What is required: Provide an exact copy of the data, excluding the images.
(Given records begins)
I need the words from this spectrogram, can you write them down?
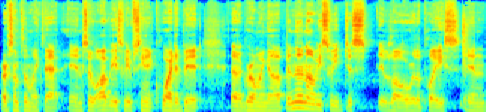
or something like that. And so obviously, I've seen it quite a bit uh, growing up. And then obviously, just it was all over the place and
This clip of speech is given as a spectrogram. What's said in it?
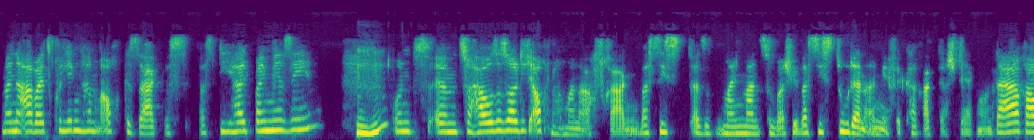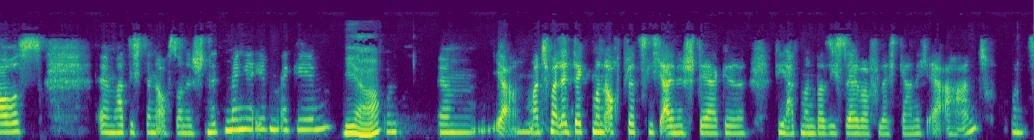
meine Arbeitskollegen haben auch gesagt, was, was die halt bei mir sehen. Mhm. Und ähm, zu Hause sollte ich auch nochmal nachfragen. Was siehst, also mein Mann zum Beispiel, was siehst du dann an mir für Charakterstärken? Und daraus ähm, hat sich dann auch so eine Schnittmenge eben ergeben. Ja. Und ähm, ja, manchmal entdeckt man auch plötzlich eine Stärke, die hat man bei sich selber vielleicht gar nicht erahnt. Und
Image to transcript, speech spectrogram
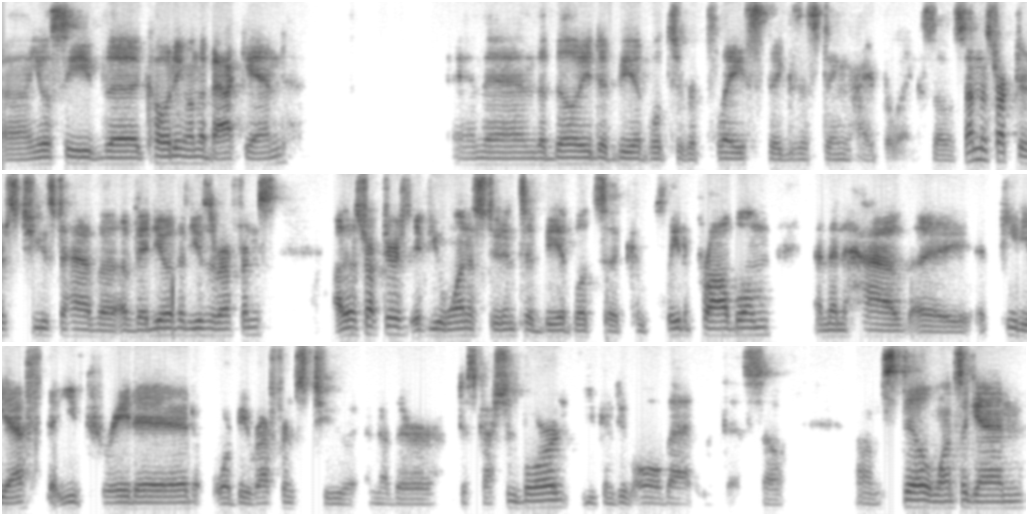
uh, you'll see the coding on the back end and then the ability to be able to replace the existing hyperlink. So some instructors choose to have a, a video that uses a reference. Other instructors, if you want a student to be able to complete a problem and then have a, a PDF that you've created or be referenced to another discussion board, you can do all that with this. So um, still, once again,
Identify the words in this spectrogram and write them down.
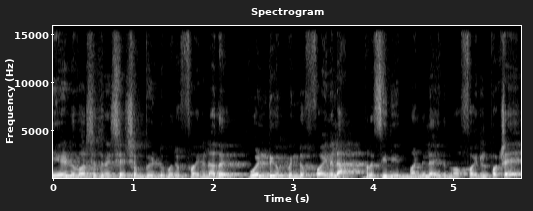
ഏഴ് വർഷത്തിന് ശേഷം വീണ്ടും ഒരു ഫൈനൽ അത് വേൾഡ് കപ്പിന്റെ ഫൈനലാ ബ്രസീലിയൻ മണ്ണിലായിരുന്നു ആ ഫൈനൽ പക്ഷേ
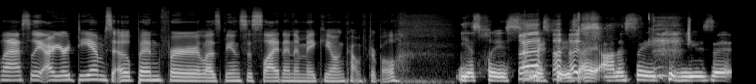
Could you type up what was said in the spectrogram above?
Lastly, are your DMs open for lesbians to slide in and make you uncomfortable? Yes, please. Yes, please. I honestly could use it.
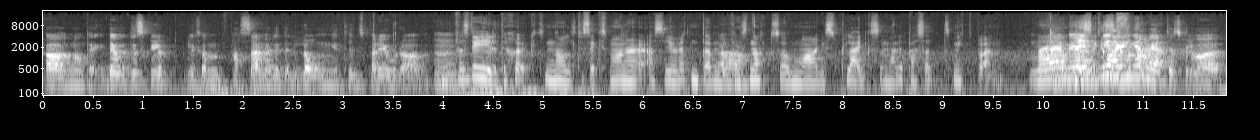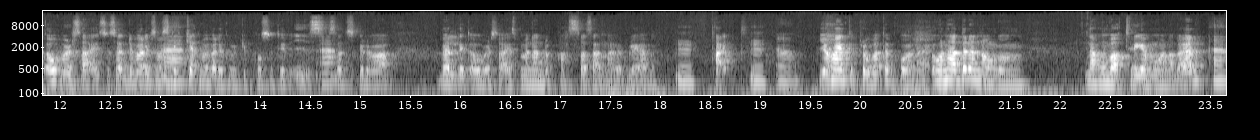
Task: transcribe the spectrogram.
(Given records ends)
Response:
I need the words from this spectrogram, can you write them down?
or something like that. And so obviously, I've seen it quite a bit uh, growing up. And then obviously, just it was all over the place and
This clip of speech is given as a spectrogram. What's said in it?
meine Arbeitskollegen haben auch gesagt, was, was die halt bei mir sehen. Mhm. Und ähm, zu Hause sollte ich auch nochmal nachfragen. Was siehst, also mein Mann zum Beispiel, was siehst du dann an mir für Charakterstärken? Und daraus ähm, hat sich dann auch so eine Schnittmenge eben ergeben. Ja. Und ähm, ja, manchmal entdeckt man auch plötzlich eine Stärke, die hat man bei sich selber vielleicht gar nicht erahnt. Und
Image to transcript, speech spectrogram
uh, you'll see the coding on the back end and then the ability to be able to replace the existing hyperlink. So some instructors choose to have a, a video that uses a reference. Other instructors, if you want a student to be able to complete a problem and then have a, a PDF that you've created or be referenced to another discussion board, you can do all that with this. So um, still, once again,
Identify the words in this spectrogram and write them down.
ഏഴ് വർഷത്തിന് ശേഷം വീണ്ടും ഒരു ഫൈനൽ അത് വേൾഡ് കപ്പിന്റെ ഫൈനലാ ബ്രസീലിയൻ മണ്ണിലായിരുന്നു ആ ഫൈനൽ പക്ഷേ
Could you type up what was said in the spectrogram above?
Lastly, are your DMs open for lesbians to slide in and make you uncomfortable? Yes, please. Yes, please. I honestly could use it.
Task: transcribe the spectrogram.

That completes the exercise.